TASK TO CARRY OUT = In this exercise, the entries below include pictures. Repeat exactly the lines from the line with "Keys, mouse and" to the line with "Check this quote", including both, but without the pictures.

INPUT MATERIAL =

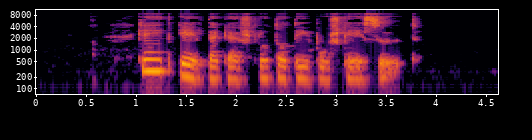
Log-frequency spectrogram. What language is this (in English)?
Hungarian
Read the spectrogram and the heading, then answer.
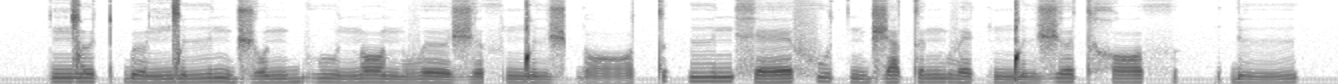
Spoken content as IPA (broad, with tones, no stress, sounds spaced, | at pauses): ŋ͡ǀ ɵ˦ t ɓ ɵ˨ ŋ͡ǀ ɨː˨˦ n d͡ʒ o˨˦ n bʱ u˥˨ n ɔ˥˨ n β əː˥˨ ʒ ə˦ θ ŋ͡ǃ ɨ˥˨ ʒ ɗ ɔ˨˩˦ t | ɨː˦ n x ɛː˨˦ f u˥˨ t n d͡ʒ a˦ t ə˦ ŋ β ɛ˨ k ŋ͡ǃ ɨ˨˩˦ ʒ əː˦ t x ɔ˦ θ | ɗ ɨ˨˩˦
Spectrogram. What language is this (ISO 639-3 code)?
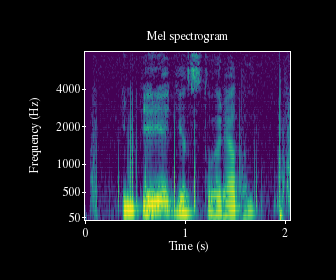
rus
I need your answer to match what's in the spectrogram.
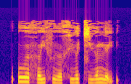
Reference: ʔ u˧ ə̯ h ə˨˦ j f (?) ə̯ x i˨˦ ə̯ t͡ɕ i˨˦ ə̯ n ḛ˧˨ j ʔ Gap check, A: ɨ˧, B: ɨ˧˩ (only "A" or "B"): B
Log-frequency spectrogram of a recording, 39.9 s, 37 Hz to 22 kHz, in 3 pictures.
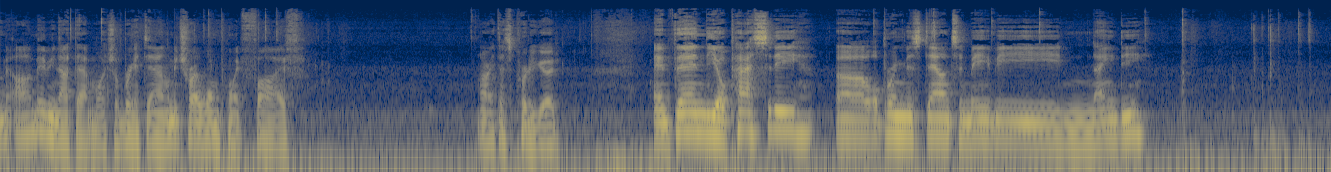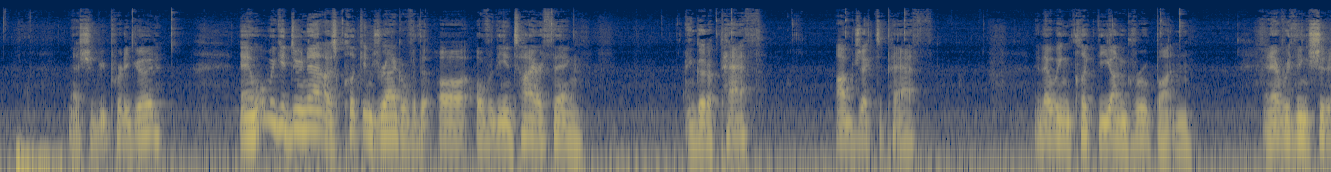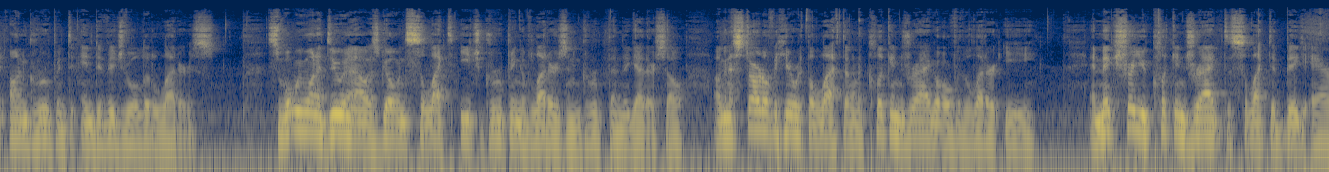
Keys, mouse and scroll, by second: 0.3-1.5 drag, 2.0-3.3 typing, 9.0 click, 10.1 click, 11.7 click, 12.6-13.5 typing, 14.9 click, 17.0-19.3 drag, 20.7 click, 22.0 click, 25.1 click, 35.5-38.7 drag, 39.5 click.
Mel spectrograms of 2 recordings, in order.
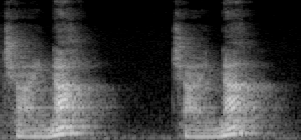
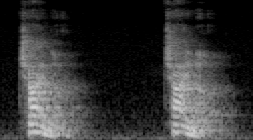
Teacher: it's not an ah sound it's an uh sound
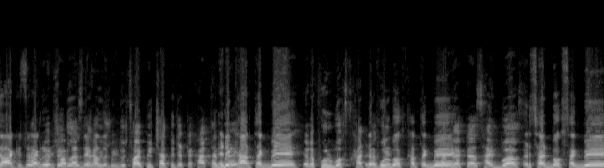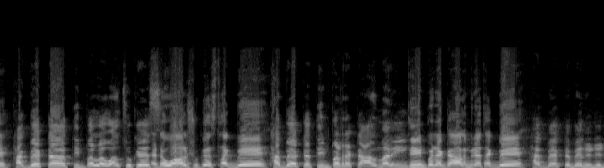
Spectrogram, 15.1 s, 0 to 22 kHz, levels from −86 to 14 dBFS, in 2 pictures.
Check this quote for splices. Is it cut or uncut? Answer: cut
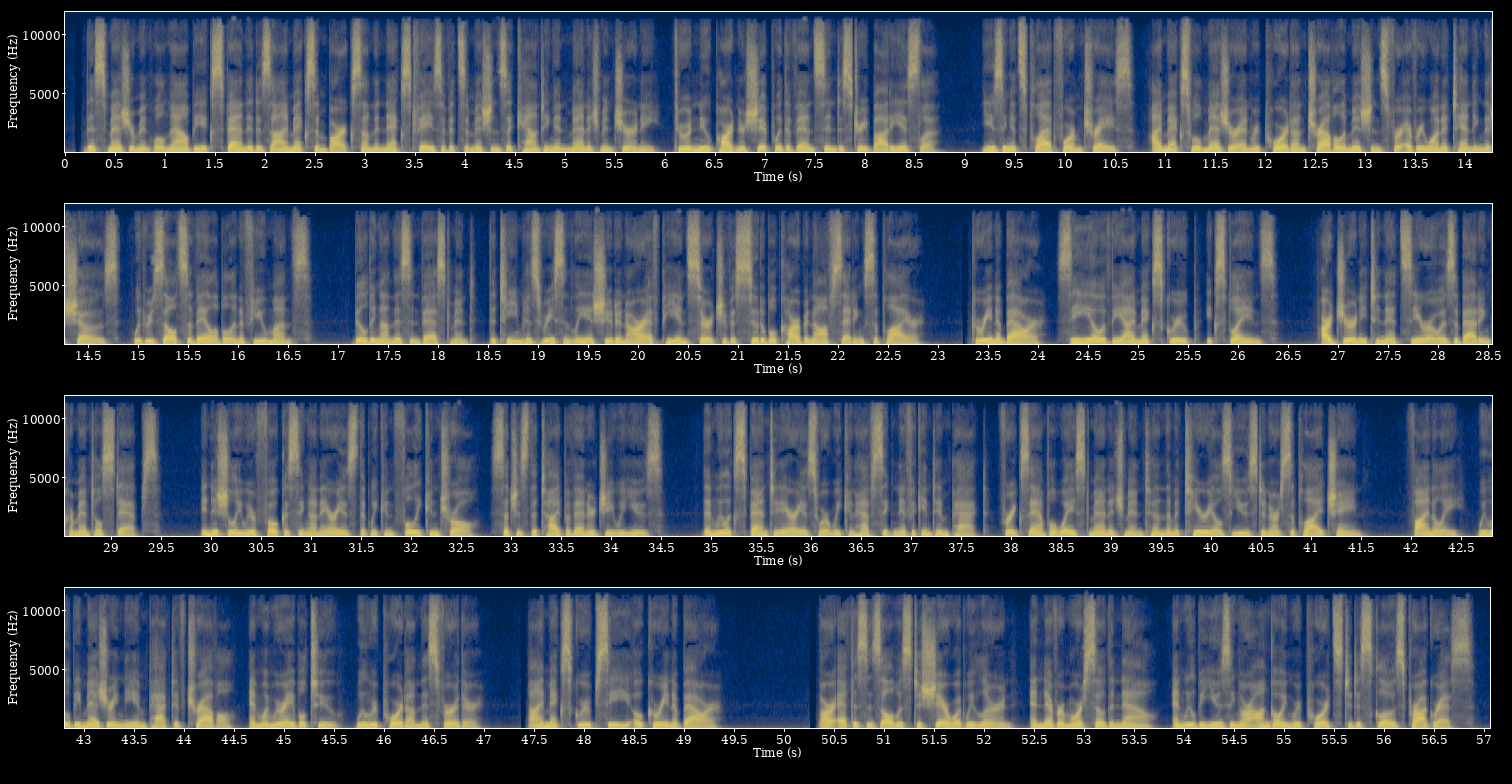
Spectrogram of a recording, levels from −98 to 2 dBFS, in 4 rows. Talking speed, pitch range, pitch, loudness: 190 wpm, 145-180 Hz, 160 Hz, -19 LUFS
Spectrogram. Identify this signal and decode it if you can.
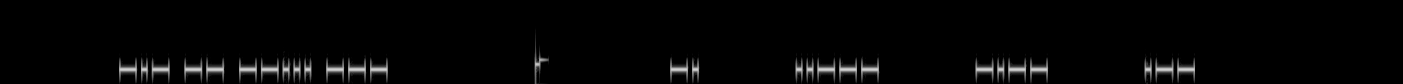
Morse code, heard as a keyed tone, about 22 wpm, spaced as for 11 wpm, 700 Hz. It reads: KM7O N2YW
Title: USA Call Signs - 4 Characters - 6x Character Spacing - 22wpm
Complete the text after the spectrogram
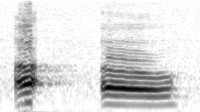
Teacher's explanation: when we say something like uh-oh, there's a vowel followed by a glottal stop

SOLUTION TO THE PROBLEM =
Keys, mouse and scroll, by second: 0.3-1.5 drag, 2.0-3.3 typing, 9.0 click, 10.1 click, 11.7 click, 12.6-13.5 typing, 14.9 click, 17.0-19.3 drag, 20.7 click, 22.0 click, 25.1 click, 35.5-38.7 drag, 39.5 click.
Mel spectrograms of 2 recordings, in order.
Teacher: it's not an ah sound it's an uh sound
Spectrogram, 15.1 s, 0 to 22 kHz, levels from −86 to 14 dBFS, in 2 pictures.
Check this quote for splices. Is it cut or uncut? Answer: cut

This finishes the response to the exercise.